A dying world gasps, echoing into the void. Eventually, a still nothingness, but prior, a harbinger skips across the fractured remains still clinging to this realm. A pocket full of starseeds provides company, food for the fish they’re incubating beneath the orb hanging atop The Garden. The hand extending from the wall, the Numen, beckons further coloured varieties of fish with the promise of a treasure to come. Anahel stands stoic outside, desperate to meet with the Numen but a curse restraining them from passing the threshold.
The scene is set in Iketsuki, a new title from Modus Interactive (@ModusPwnin) made for the Haunted PS1’s Horrifying Halloween gamejam. Merging elements from classics on the namesake console for the jam such as King’s Field and Jumping Flash!, Iketsuki presents a straightforward platforming challenge within a space absolutely oozing with atmosphere.
With minimal sound design and a subdued musical score, Modus inflicts a mood that permeates every ounce of the game. But where his talent really shines is within the art direction. Utilizing a retro-style shader that recreates the affine texture mapping of the PSX and its iconic dithering, Iketsuki furthers the feeling of being a PSX game by employing two simple enough tricks:

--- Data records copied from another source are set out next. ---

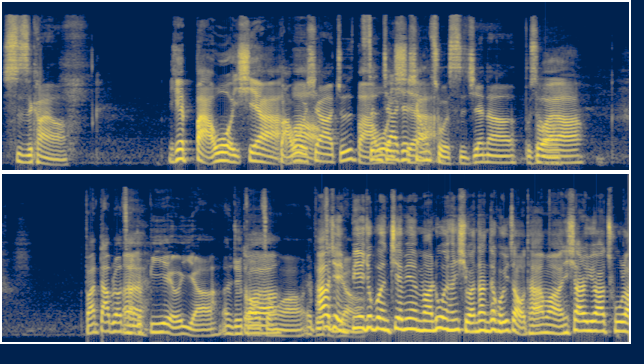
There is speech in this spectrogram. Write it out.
试试看啊。你可以把握一下，把握一下，就是增加一些相处的时间啊，不是吗？对啊。反正大不了咱就毕业而已啊，那你就高中啊。而且你毕业就不能见面吗？如果你很喜欢他，你再回去找他嘛。你下个月约他出来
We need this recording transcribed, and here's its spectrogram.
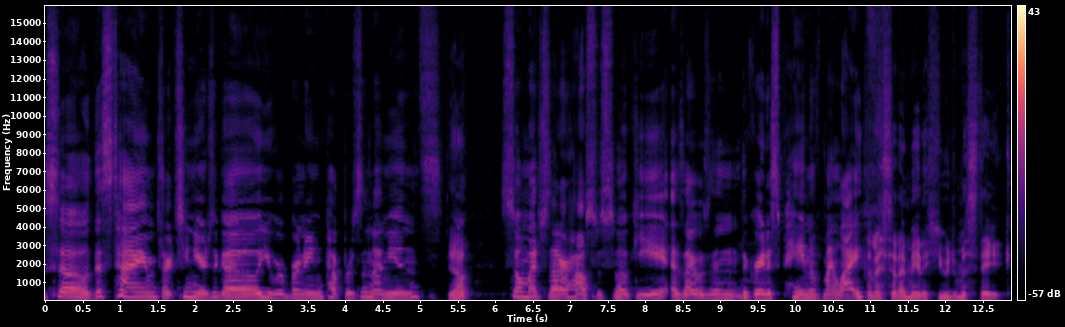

The first is sectioning off each major area through a faked render fog that obfuscates doorways. As the player passes through it, there’s a brief moment of darkness before it dissolves to reveal the next space. Along with the short-distance fog effects, it plays into the idea that this game needs to maintain its rendering in smaller chunks lest the framerate chug.
And on the topic of framerate, the second trick has animations for characters played using stopframes. Instead of tweening between keyframed positions, animations instead leap between those keyframes with no direct motion to those frames. It gives a somewhat choppy effect to the animations, almost like stop-motion animation. While many PSX games took advantage of smooth rotational effects or more bespoke animating techniques, the end result here works to cement the “retro” feel for the game.
Throughout the game, the imprecise rendering of the geometry from the affine texture mapping makes the world feel alive, breathing, but in its closing moments, Iketsuki pushes the effect in a direction I’ve not seen before, vertices leaping abruptly around and pulsating while the world dies. It’s incredibly trippy in action, and serves well to concisely tie together these PSX aesthetics with the crux of the game. Along with your field of view bobbing in and out, the death of the world becomes impactful, surreal, and somewhat nauseating, as any good apocalyptic event should be.
Beyond its tight gameplay and deftly crafted atmosphere, Iketsuki’s use of these effects for storytelling does more with its tools than most who usually end up using them as simple window dressing. It’s nothing short of impressive and well-worth exploring for those who crave meaningful art direction.
Iketsuki is currently available on itch.io.
Catherine Brinegar is a trans game developer and filmmaker who explores the surreal and abstract in her work. Beyond her creative endeavors she enjoys losing herself inside other worlds, interactive and not. Finding inspiration in everything, Catherine aims to see all the world has to offer, through the continual conversation of art. You can keep up with her on twitter @cathroon.